You are correct about your reasoning about motors in series. However, driving motors in series tends to not be that great because when one motor gets more load, it responds with delivering less power, which is usually the opposite of what you want.
I don’t see anything inherently wrong with your code, though there could still be problems with shorted outputs driving to different voltages if the Baby Orangutan I/O lines are ever floating, such as might happen if it is unpowered or reset. If you would like me to help you debug this further, I would be interested in seeing a picture of your setup and a diagram of how your logic and motor power supplies are wired.
Before I get my hands dirty with showing the wiring diagrams and things, I’m going to plug in my backup driver I bought, and put the motors in parallel. If the problem comes up again I’ll post.
It’s ok to drive the pwm ports high, right?
By paralleling your motors, you have the potential of doubling the current draw compared to having them in series. The inputs pins on the TB6612FNG (including PWMA/B) can be driven to both logic high and logic low. I do not recommend using the backup driver until you correct the issue with the PWMA/B lines being controlled separately.
I don’t understand what you are asking.
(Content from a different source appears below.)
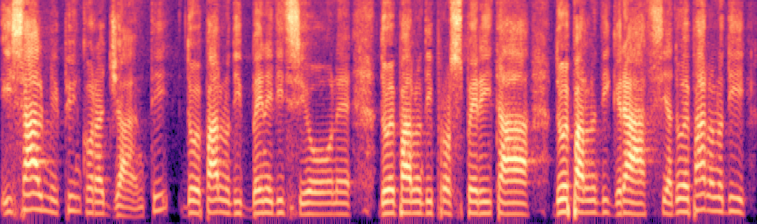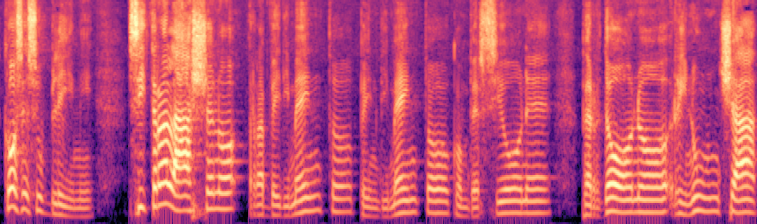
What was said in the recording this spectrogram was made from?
i salmi più incoraggianti, dove parlano di benedizione, dove parlano di prosperità, dove parlano di grazia, dove parlano di cose sublimi, si tralasciano ravvedimento, pendimento, conversione, perdono, rinuncia,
In my last post, my first sentence as referring to the motors connected to the outputs of the TB6612FNG. The other sentences are referring to inputs of the TB6612FNG. Please let me know if that does not answer your question.
Problem is resolved. Turns out it was a frayed wire that somehow got cut in the pushing test, probably because of the jerking movements. Thanks for your help anyways, and I’ve learned a surplus of information about the TB6612FNG simply by troubleshooting. Hopefully I’ll share my minisumo soon.